Are you, or do you know anyone with a 4K setup? If so, look this way. The six films in this set (Anatomy of a Murder, Oliver!, Taxi Driver, Stripes, Sense and Sensibility and The Social Network) are all bona fide classics with approximately 8,000 Academy Award nominations combined. (This last figure may be a slight exaggeration.) Five of the films have been restored from the original camera negatives (The Social Network was shot digitally), and the set includes 1080p Blu-rays, with all but The Social Network sourced from the 4K masters. Also included are over 30 hours of new and previously released extra features, an 80-page hard-bound book on the history and impact of each film, as well as a bonus Blu-ray featuring 20 classic Columbia Pictures live-action and animated shorts, ranging from the Three Stooges to Puppy!: A Hotel Transylvania Short and including four Academy Award nominees and two winners. Last year’s Volume 1 sold out in a jiffy and fetches upwards of 2.5x its retail price on the secondary market. To date, only one of those films, Dr. Strangelove or: How I Learned to Stop Worrying and Love the Bomb, has been released as a stand-alone title. —Mark Rabinowitz
9. Fill in Your Blanks – Ultimate Movie-Lovers Fill-In Poster

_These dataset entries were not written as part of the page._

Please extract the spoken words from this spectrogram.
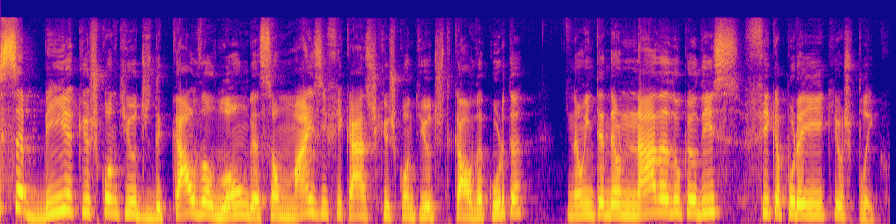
sabia que os conteúdos de cauda longa são mais eficazes que os conteúdos de cauda curta? Não entendeu nada do que eu disse? Fica por aí que eu explico.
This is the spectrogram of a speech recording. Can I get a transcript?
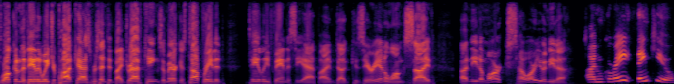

Birding life lists. Bucket lists. If we love it, if we find it worthwhile, we like to track it. (And frankly, during the pandemic, if we want to even remember we saw it, we might want to track it, too.) This 2×3 foot poster provides film lovers with both an archive and future directions for 1,500 must-see movies, organized by genre. Whether you’ve been meaning to finish off, explore further, or start a journey in movie watching, this poster is a good way to chart the experience. —M.B.
10. All Mediums Converge – Scott Pilgrim Miniatures the World Board Game: Painted Edition
For many, their exposure to the world of Scott Pilgrim comes from Edgar Wright’s 2010 film adaptation of Bryan Lee O’Malley 2004-10 graphic novel series. But since a Scott Pilgrim enthusiast probably already has the movie (in several iterations), why not shift focus and give them this game from Oni Press? In doing so, you’re embracing the fluidity of it all, as these days, movies are books are games are TV are movies again are … you get the picture (and they get the gift). —M.B.